What the task asks: Each record that follows should be repeated exactly, minus any images.

Data shown:

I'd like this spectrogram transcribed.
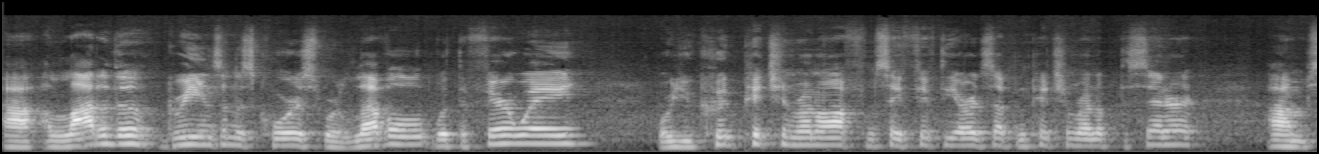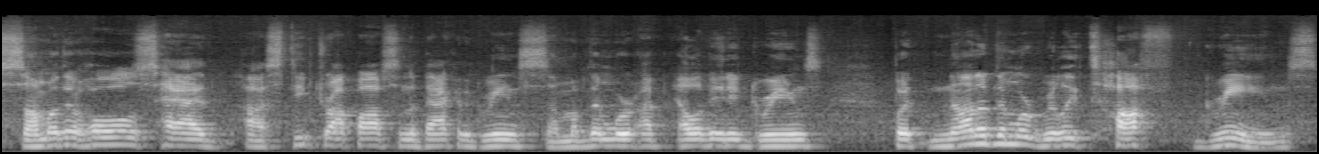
Uh, a lot of the greens on this course were level with the fairway or you could pitch and run off from say 50 yards up and pitch and run up the center. Um, some of the holes had uh, steep drop offs in the back of the greens. Some of them were up elevated greens, but none of them were really tough greens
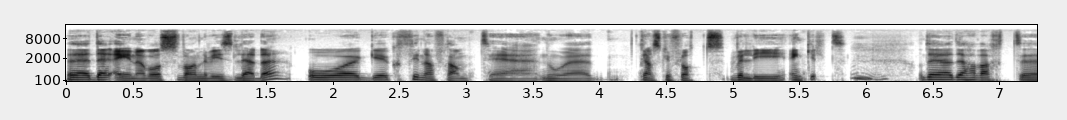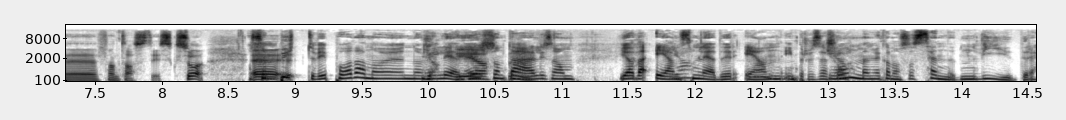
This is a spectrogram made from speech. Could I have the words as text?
Eh, Der en av oss vanligvis leder, og finne fram til noe ganske flott. Veldig enkelt. Mm. Og det, det har vært uh, fantastisk. Så Og så eh, bytter vi på da når, når vi ja, leder. ja, sånn at det mm. er liksom Ja, det er én Ja. som leder én Mm. improvisasjon, Ja. men vi kan også sende den videre.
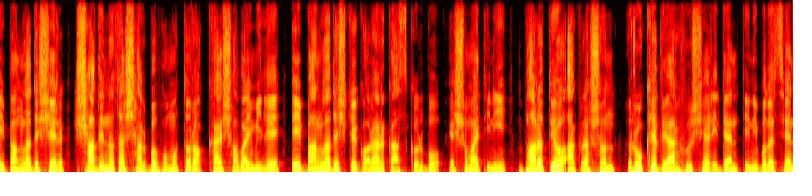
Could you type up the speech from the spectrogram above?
এই বাংলাদেশের স্বাধীনতা সার্বভৌমত্ব রক্ষায় সবাই মিলে এই বাংলাদেশকে গড়ার কাজ করব। এ সময় তিনি ভারতীয় আগ্রাসন রুখে দেওয়ার হুঁশিয়ারি দেন। তিনি বলেছেন,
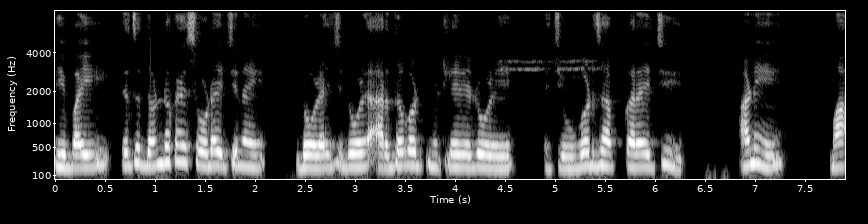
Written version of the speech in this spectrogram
ती बाई त्याचं दंड काय सोडायची नाही. डोळ्याचे डोळे अर्धवट मिटलेले डोळे त्याची उघडझाप करायची. आणि मा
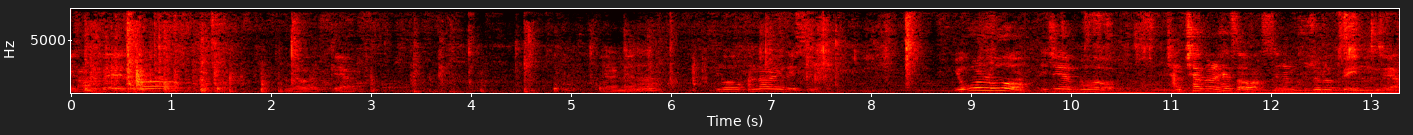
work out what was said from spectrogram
이 상태에서 열어볼게요. 열면은 뭐 간단하게 되어 있습니다. 요걸로 이제 뭐 장착을 해서 쓰는 구조로 되어 있는데요.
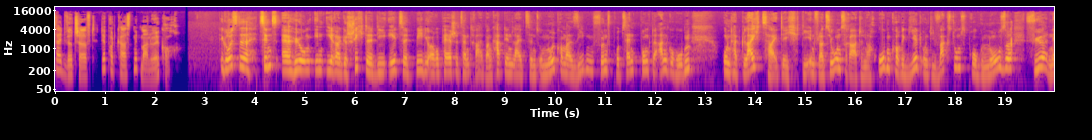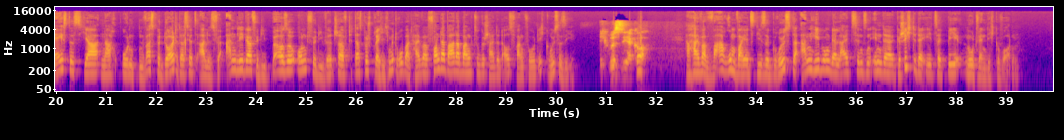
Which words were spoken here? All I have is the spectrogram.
Inside Wirtschaft, der Podcast mit Manuel Koch. Die größte Zinserhöhung in ihrer Geschichte, die EZB, die Europäische Zentralbank, hat den Leitzins um 0,75 Prozentpunkte angehoben und hat gleichzeitig die Inflationsrate nach oben korrigiert und die Wachstumsprognose für nächstes Jahr nach unten. Was bedeutet das jetzt alles für Anleger, für die Börse und für die Wirtschaft? Das bespreche ich mit Robert Halber von der Baderbank zugeschaltet aus Frankfurt. Ich grüße Sie. Ich grüße Sie, Herr Koch. Herr Halver, warum war jetzt diese größte Anhebung der Leitzinsen in der Geschichte der EZB notwendig geworden?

Exercise solution:
I'd like this spectrogram transcribed.
Uh, a lot of the greens on this course were level with the fairway or you could pitch and run off from say 50 yards up and pitch and run up the center. Um, some of the holes had uh, steep drop offs in the back of the greens. Some of them were up elevated greens, but none of them were really tough greens
This is a spectrogram made from speech. Could I have the words as text?
Eh, Der en av oss vanligvis leder, og finne fram til noe ganske flott. Veldig enkelt. Mm. Og det, det har vært uh, fantastisk. Så Og så eh, bytter vi på da når, når vi ja, leder. ja, sånn at det mm. er liksom Ja, det er én Ja. som leder én Mm. improvisasjon, Ja. men vi kan også sende den videre.
Could you type up the speech from the spectrogram above?
এই বাংলাদেশের স্বাধীনতা সার্বভৌমত্ব রক্ষায় সবাই মিলে এই বাংলাদেশকে গড়ার কাজ করব। এ সময় তিনি ভারতীয় আগ্রাসন রুখে দেওয়ার হুঁশিয়ারি দেন। তিনি বলেছেন,
Written version of the speech in this spectrogram
ती बाई त्याचं दंड काय सोडायची नाही. डोळ्याचे डोळे अर्धवट मिटलेले डोळे त्याची उघडझाप करायची. आणि मा
work out what was said from spectrogram
이 상태에서 열어볼게요. 열면은 뭐 간단하게 되어 있습니다. 요걸로 이제 뭐 장착을 해서 쓰는 구조로 되어 있는데요.
Which words were spoken here? All I have is the spectrogram.
Inside Wirtschaft, der Podcast mit Manuel Koch. Die größte Zinserhöhung in ihrer Geschichte, die EZB, die Europäische Zentralbank, hat den Leitzins um 0,75 Prozentpunkte angehoben und hat gleichzeitig die Inflationsrate nach oben korrigiert und die Wachstumsprognose für nächstes Jahr nach unten. Was bedeutet das jetzt alles für Anleger, für die Börse und für die Wirtschaft? Das bespreche ich mit Robert Halber von der Baderbank zugeschaltet aus Frankfurt. Ich grüße Sie. Ich grüße Sie, Herr Koch. Herr Halver, warum war jetzt diese größte Anhebung der Leitzinsen in der Geschichte der EZB notwendig geworden?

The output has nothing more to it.